The exercise calls for exact output of the lines between the one that contains "That was a spectrogram" and the end of the data, with both ends kept and pictures left out.

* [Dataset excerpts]
────────────────

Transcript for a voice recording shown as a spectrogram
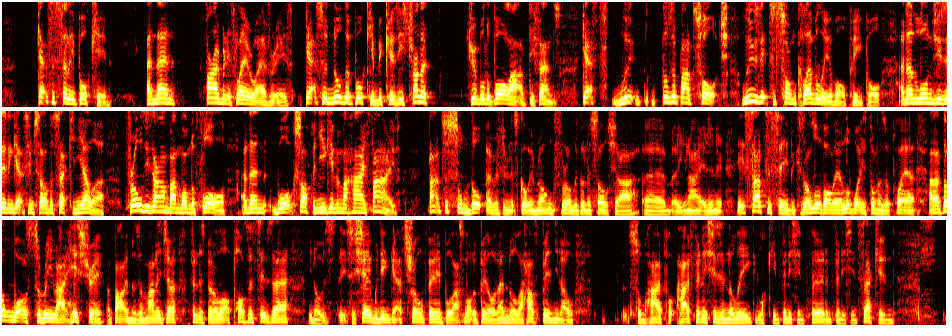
gets a silly booking, and then five minutes later, whatever it is, gets another booking because he's trying to dribble the ball out of defence, gets does a bad touch, loses it to Tom Cleverley of all people, and then lunges in and gets himself a second yellow, throws his armband on the floor, and then walks off, and you give him a high five. That just summed up everything that's going wrong for Ole Gunnar Solskjaer um, at United, and it, it's sad to see because I love Ole, I love what he's done as a player, and I don't want us to rewrite history about him as a manager. I think there's been a lot of positives there. You know, it's, it's a shame we didn't get a trophy, but that's not the be all and end all. There has been, you know, some high high finishes in the league, looking finishing third and finishing second.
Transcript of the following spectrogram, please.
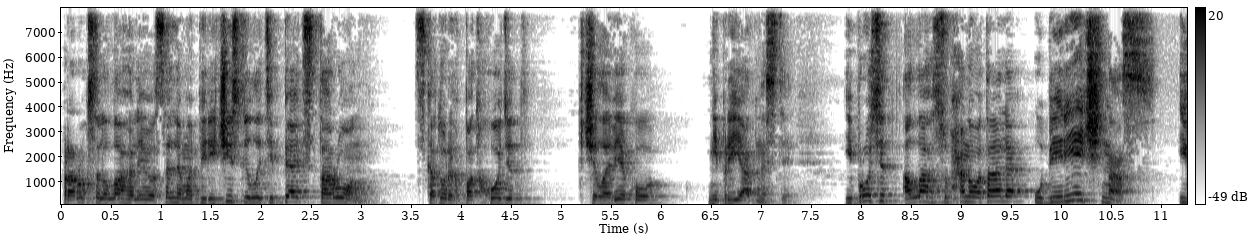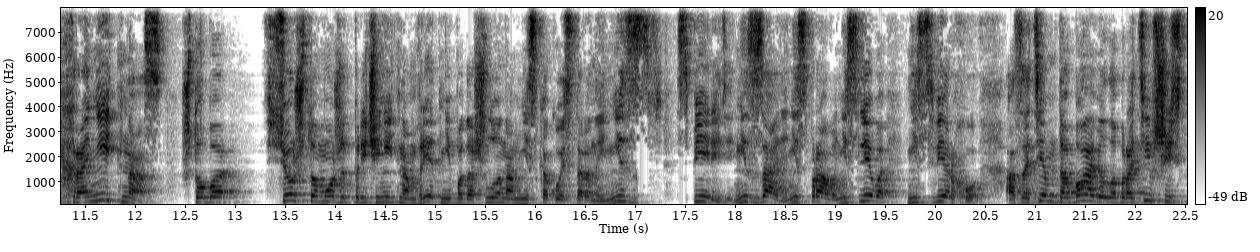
Пророк, саллаллаху алейхи вассаляма, перечислил эти пять сторон, с которых подходит к человеку неприятности. И просит Аллаха, субхану ва уберечь нас – и хранить нас, чтобы все, что может причинить нам вред, не подошло нам ни с какой стороны, ни спереди, ни сзади, ни справа, ни слева, ни сверху. А затем добавил, обратившись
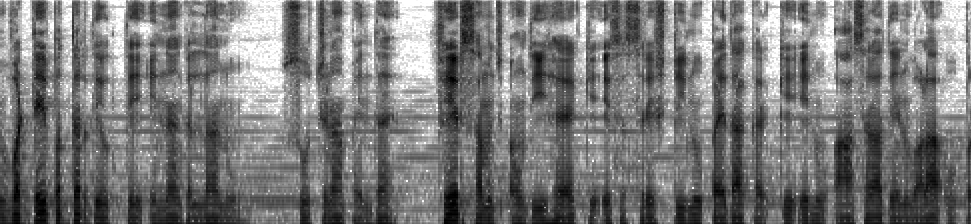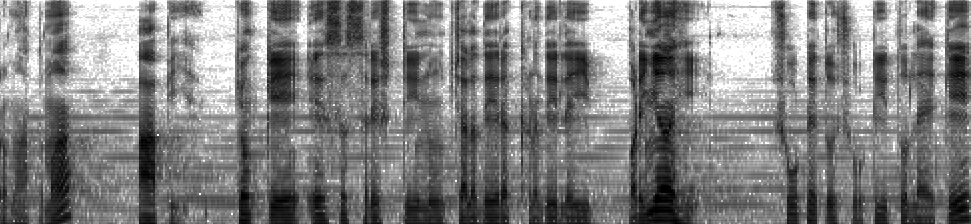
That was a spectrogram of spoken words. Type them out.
ਵੱਡੇ ਪੱਧਰ ਦੇ ਉੱਤੇ ਇਹਨਾਂ ਗੱਲਾਂ ਨੂੰ ਸੋਚਣਾ ਪੈਂਦਾ ਹੈ। ਫਿਰ ਸਮਝ ਆਉਂਦੀ ਹੈ ਕਿ ਇਸ ਸ੍ਰਿਸ਼ਟੀ ਨੂੰ ਪੈਦਾ ਕਰਕੇ ਇਹਨੂੰ ਆਸਰਾ ਦੇਣ ਵਾਲਾ ਉਹ ਪਰਮਾਤਮਾ ਆਪ ਹੀ ਹੈ। ਕਿਉਂਕਿ ਇਸ ਸ੍ਰਿਸ਼ਟੀ ਨੂੰ ਚੱਲਦੇ ਰੱਖਣ ਦੇ ਲਈ ਬੜੀਆਂ ਹੀ ਛੋਟੇ ਤੋਂ ਛੋਟੀ ਤੋਂ ਲੈ ਕੇ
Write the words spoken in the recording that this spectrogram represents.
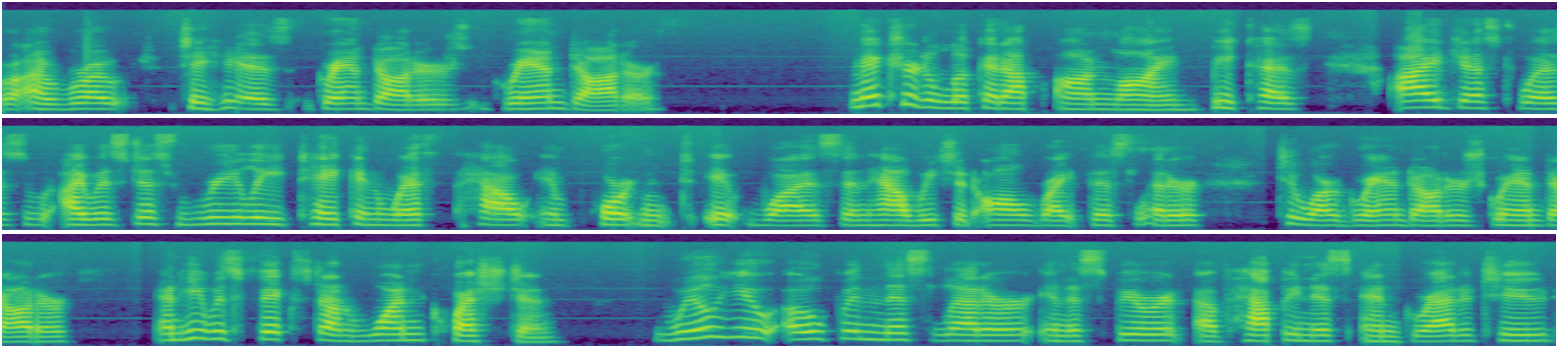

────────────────

* [Result of the task]
That was a spectrogram of spoken words. Type them out.
ਵੱਡੇ ਪੱਧਰ ਦੇ ਉੱਤੇ ਇਹਨਾਂ ਗੱਲਾਂ ਨੂੰ ਸੋਚਣਾ ਪੈਂਦਾ ਹੈ। ਫਿਰ ਸਮਝ ਆਉਂਦੀ ਹੈ ਕਿ ਇਸ ਸ੍ਰਿਸ਼ਟੀ ਨੂੰ ਪੈਦਾ ਕਰਕੇ ਇਹਨੂੰ ਆਸਰਾ ਦੇਣ ਵਾਲਾ ਉਹ ਪਰਮਾਤਮਾ ਆਪ ਹੀ ਹੈ। ਕਿਉਂਕਿ ਇਸ ਸ੍ਰਿਸ਼ਟੀ ਨੂੰ ਚੱਲਦੇ ਰੱਖਣ ਦੇ ਲਈ ਬੜੀਆਂ ਹੀ ਛੋਟੇ ਤੋਂ ਛੋਟੀ ਤੋਂ ਲੈ ਕੇ
Write the words spoken in the recording that this spectrogram represents.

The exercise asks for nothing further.